PROBLEM TO SOLVE: An exact copy of all records is expected, minus the images.

RECORDS FOR PROCESSING:
# # # # # # #

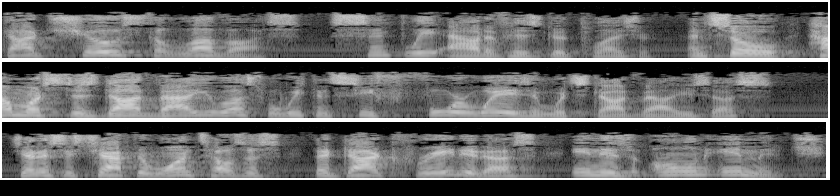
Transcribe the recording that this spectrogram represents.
God chose to love us simply out of His good pleasure. And so, how much does God value us? Well, we can see four ways in which God values us. Genesis chapter 1 tells us that God created us in His own image.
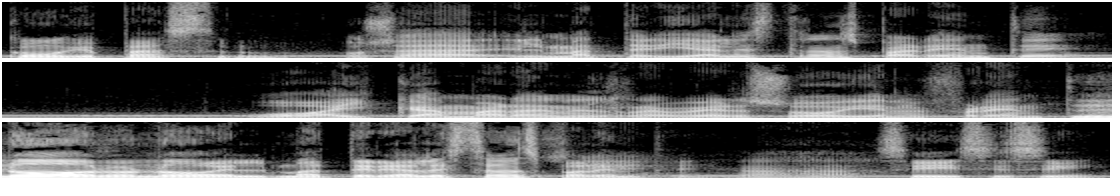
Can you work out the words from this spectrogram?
¿Cómo que pass-through? O sea, ¿el material es transparente? ¿O hay cámara en el reverso y en el frente? No, no, no, el material es transparente. Sí, sí, sí.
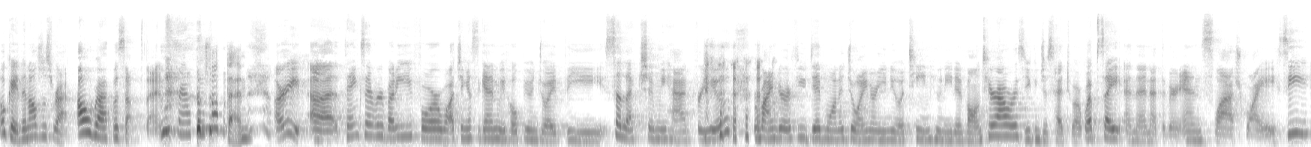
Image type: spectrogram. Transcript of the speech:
Okay, then I'll just wrap I'll wrap us up then. Wrap us up then. All right. Uh, thanks everybody for watching us again. We hope you enjoyed the selection we had for you. Reminder if you did want to join or you knew a teen who needed volunteer hours, you can just head to our website and then at the very end slash YAC.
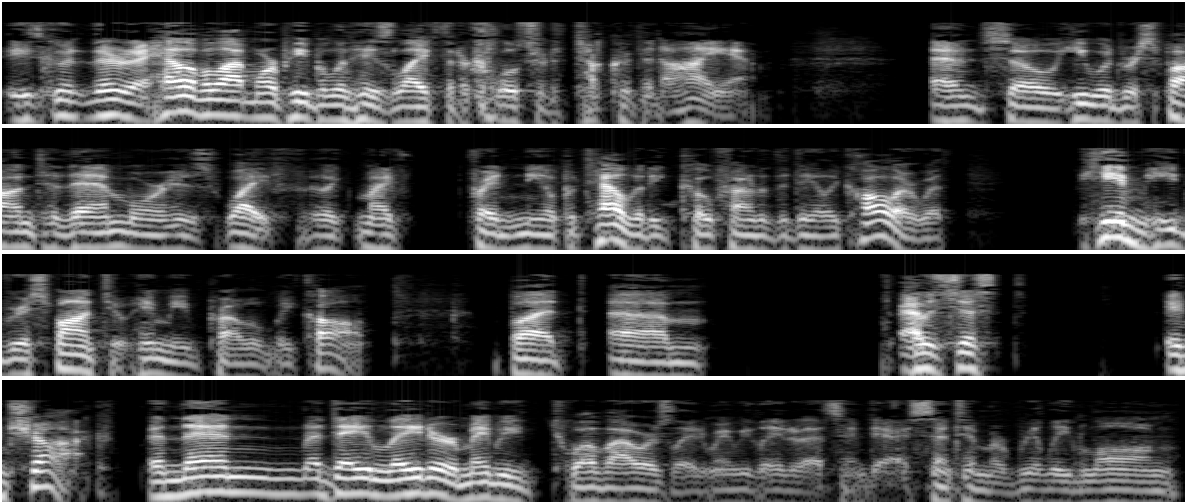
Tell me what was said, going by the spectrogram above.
he's going. There are a hell of a lot more people in his life that are closer to Tucker than I am, and so he would respond to them or his wife, like my friend Neil Patel that he co-founded the Daily Caller with. Him, he'd respond to. Him, he'd probably call. But um, I was just in shock. And then a day later, maybe 12 hours later, maybe later that same day, I sent him a really long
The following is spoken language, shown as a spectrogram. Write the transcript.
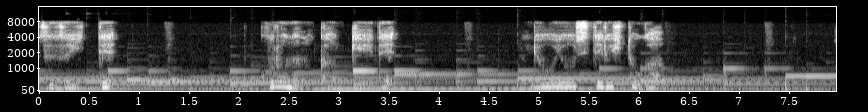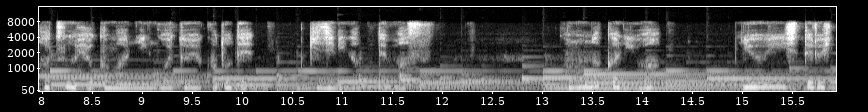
続いてコロナの関係で療養してる人が初の100万人超えということで記事になってます。この中には入院してる人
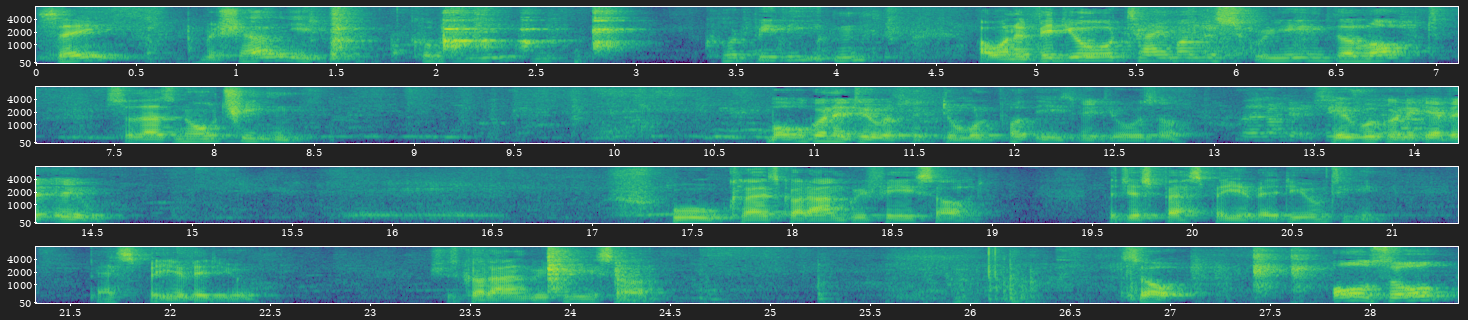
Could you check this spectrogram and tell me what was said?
See, Michelle, you could be leading. Could be leading. I want a video time on the screen, the lot, so there's no cheating. What we're going to do if we don't put these videos up? They're not gonna Who we're going to give it to? Ooh, Claire's got angry face on. They just best be a video team. Best be a video. She's got angry face on. So, also,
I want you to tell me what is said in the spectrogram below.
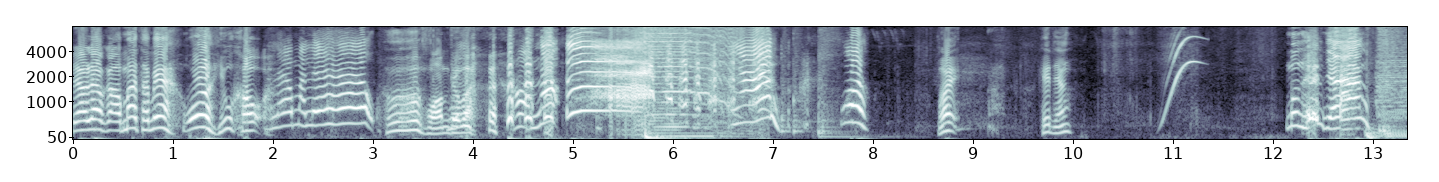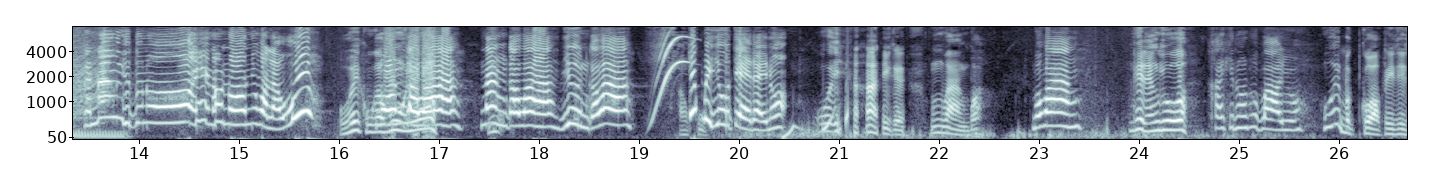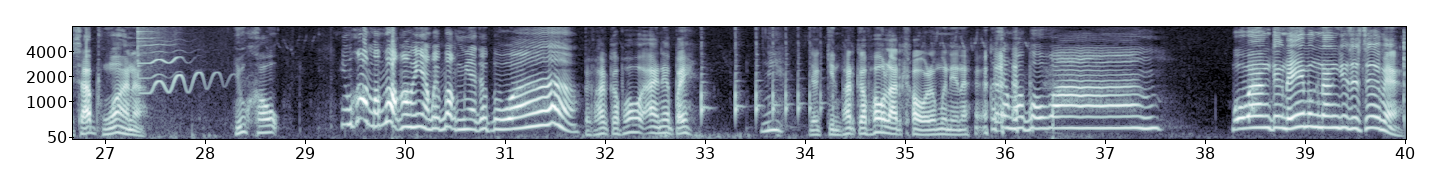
แล้วแล้วก็เอามาทำแม่โอ้ยหิวเขาวมาแล้วมาแล้วเออหอมเถอะวะหอมเนาะยังว้าวเฮ้ยเฮ็ดหยังมึงเฮ็ดหยังก็นั่งอยู่ตัวน้อยเห็นเขานอนอยู่ว่าแล้วอู้โอ้ยกูนก็อนหูอก็ยู่ว่านั่งก็ว่า ยืนก็ว่าเอาจักไปอยู่แจ่ใดเนาะโอ้ยนี่ก็มึงว่างปะบ่วางมึงเฮ็ดหยังอยู่ใครคิดฮอดผู้บ่าวอยู่โอ้ยบักกอกที่สิซับหัวหั่นน่ะหิวเขา วหิวข้าวมาบอกเอาอหย่างไปบอกเมียเจ้าตัว ไปผัดกะเพราอ้ายเนี่ยไป นี่ อยากกินผัดกะเพราราดเข่าวแล้วมื้อนี้นะ ก็จังว่าบ่วางบ่ว่างจังไดมึงนั่งอยู่ซื่อๆแหม่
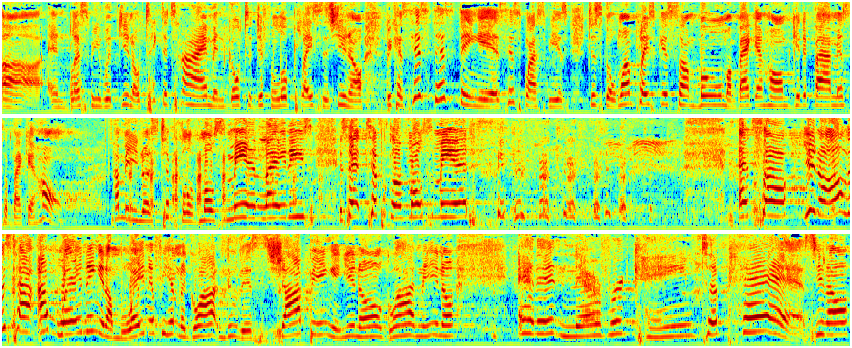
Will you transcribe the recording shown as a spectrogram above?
uh, and bless me with you know take the time and go to different little places you know? Because his his thing is his philosophy is just go one place get something boom i'm back at home get it five minutes i'm back at home. How many you know it's typical of most men ladies? Is that typical of most men And so, you know, all this time I'm waiting and I'm waiting for him to go out and do this shopping and, you know, go out and, you know, and it never came to pass, you know.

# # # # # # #

ANSWER TO THE EXERCISE:
Transcribe the recording that this spectrogram represents.
God chose to love us simply out of His good pleasure. And so, how much does God value us? Well, we can see four ways in which God values us. Genesis chapter 1 tells us that God created us in His own image.
Can you work out the words from this spectrogram?
¿Cómo que pass-through? O sea, ¿el material es transparente? ¿O hay cámara en el reverso y en el frente? No, no, no, el material es transparente. Sí, sí, sí.
Image type: spectrogram. Transcript of the speech:
Okay, then I'll just wrap I'll wrap us up then. Wrap us up then. All right. Uh, thanks everybody for watching us again. We hope you enjoyed the selection we had for you. Reminder if you did want to join or you knew a teen who needed volunteer hours, you can just head to our website and then at the very end slash YAC.
Tell me what was said, going by the spectrogram above.
he's going. There are a hell of a lot more people in his life that are closer to Tucker than I am, and so he would respond to them or his wife, like my friend Neil Patel that he co-founded the Daily Caller with. Him, he'd respond to. Him, he'd probably call. But um, I was just in shock. And then a day later, maybe 12 hours later, maybe later that same day, I sent him a really long
The following is spoken language, shown as a spectrogram. Write the transcript.
続いてコロナの関係で療養してる人が初の100万人超えということで記事になってます。この中には入院してる人
Could you check this spectrogram and tell me what was said?
See, Michelle, you could be leading. Could be leading. I want a video time on the screen, the lot, so there's no cheating. What we're going to do if we don't put these videos up? They're not gonna Who we're going to give it to? Ooh, Claire's got angry face on. They just best be a video team. Best be a video. She's got angry face on. So, also,
I want you to tell me what is said in the spectrogram below.
แล้วแล้วก็เอามาทำแม่โอ้ยหิวเขาวมาแล้วมาแล้วเออหอมเถอะวะหอมเนาะยังว้าวเฮ้ยเฮ็ดหยังมึงเฮ็ดหยังก็นั่งอยู่ตัวน้อยเห็นเขานอนอยู่ว่าแล้วอู้โอ้ยกูนก็อนหูอก็ยู่ว่านั่งก็ว่า ยืนก็ว่าเอาจักไปอยู่แจ่ใดเนาะโอ้ยนี่ก็มึงว่างปะบ่วางมึงเฮ็ดหยังอยู่ใครคิดฮอดผู้บ่าวอยู่โอ้ยบักกอกที่สิซับหัวหั่นน่ะหิวเขา วหิวข้าวมาบอกเอาอหย่างไปบอกเมียเจ้าตัว ไปผัดกะเพราอ้ายเนี่ยไป นี่ อยากกินผัดกะเพราราดเข่าวแล้วมื้อนี้นะ ก็จังว่าบ่วางบ่ว่างจังไดมึงนั่งอยู่ซื่อๆแหม่
Will you transcribe the recording shown as a spectrogram above?
uh, and bless me with you know take the time and go to different little places you know? Because his his thing is his philosophy is just go one place get something boom i'm back at home get it five minutes i'm back at home. How many you know it's typical of most men ladies? Is that typical of most men And so, you know, all this time I'm waiting and I'm waiting for him to go out and do this shopping and, you know, go out and, you know, and it never came to pass, you know.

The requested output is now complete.